With the breakdown of the ceasefire and talks, Pakistan is realising that the Afghan Taliabn and Haqqanis are not cooperating as expected to rein in the TTP, neither has the funding of the organisation reduced after the collapse of the Afghan government and US’ withdrawal. The TTP has developed deep relations with the Punjabi jihadi groups, al-Qaida, criminal gangs in Pakistan, Baloch and Sindhi nationalist fighters, and even an understanding with Daesh or ISKP, (with which it competes).
An all out operation like the Zarb e Azab seems to be out of question today as a large portion of the army comes from the FATA region. The US drone support is also not available. The TTP, calling the Pakistani State as apostate and the army as colonial, is gathering considerable support in the Pakistani mainland. An armed conflict may result in daring retaliatory attacks in the mainland outside Waziristan and FATA, using the leftover arms and ammunition smuggled to Pakistan after the hasty US withdrawal. There have been targetted assasinations of key TTP functionaries in Afghanistan recently, like that of Mohammed K horasani, the TTP spokesperson, and commander Daud Mehshud, which have given Pakistan temporary respite. Pressure on TTP will also result in its fighters migrating to the more dangerous ISIS-K, which has larger implications for security across the world. Al Qaeda is also supporting the outfit with funding and guidance to create a safe haven in Waziristan.
Pakistan now faces an existential crisis, with support for fundamentalists increasing in the heartland and options for a military solution reducing by the day.
Brijesh Singh @brijeshbsingh is an author and IPS officer.
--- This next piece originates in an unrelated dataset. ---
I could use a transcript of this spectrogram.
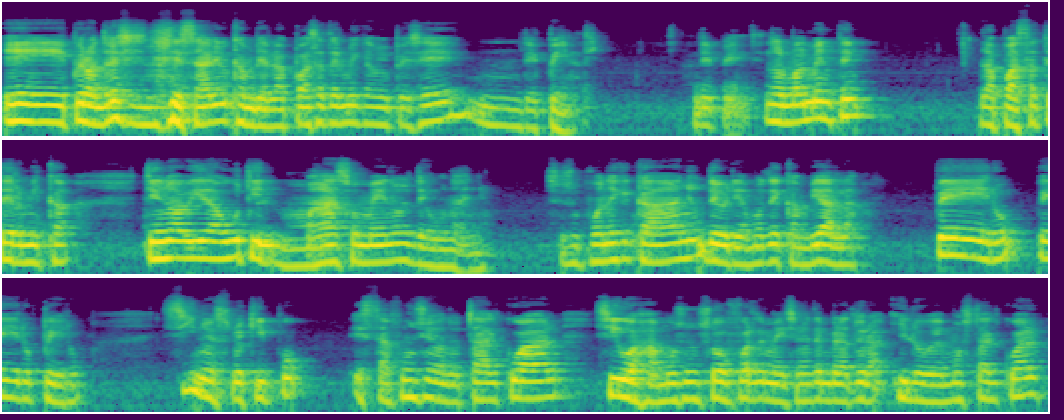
Eh, pero Andrés, ¿es necesario cambiar la pasta térmica de mi PC? Mm, depende. Depende. Normalmente la pasta térmica tiene una vida útil más o menos de un año. Se supone que cada año deberíamos de cambiarla. Pero, pero, pero, si nuestro equipo está funcionando tal cual, si bajamos un software de medición de temperatura y lo vemos tal cual,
Views are personal.
(Edited by Anurag Chaubey)
Source: The Print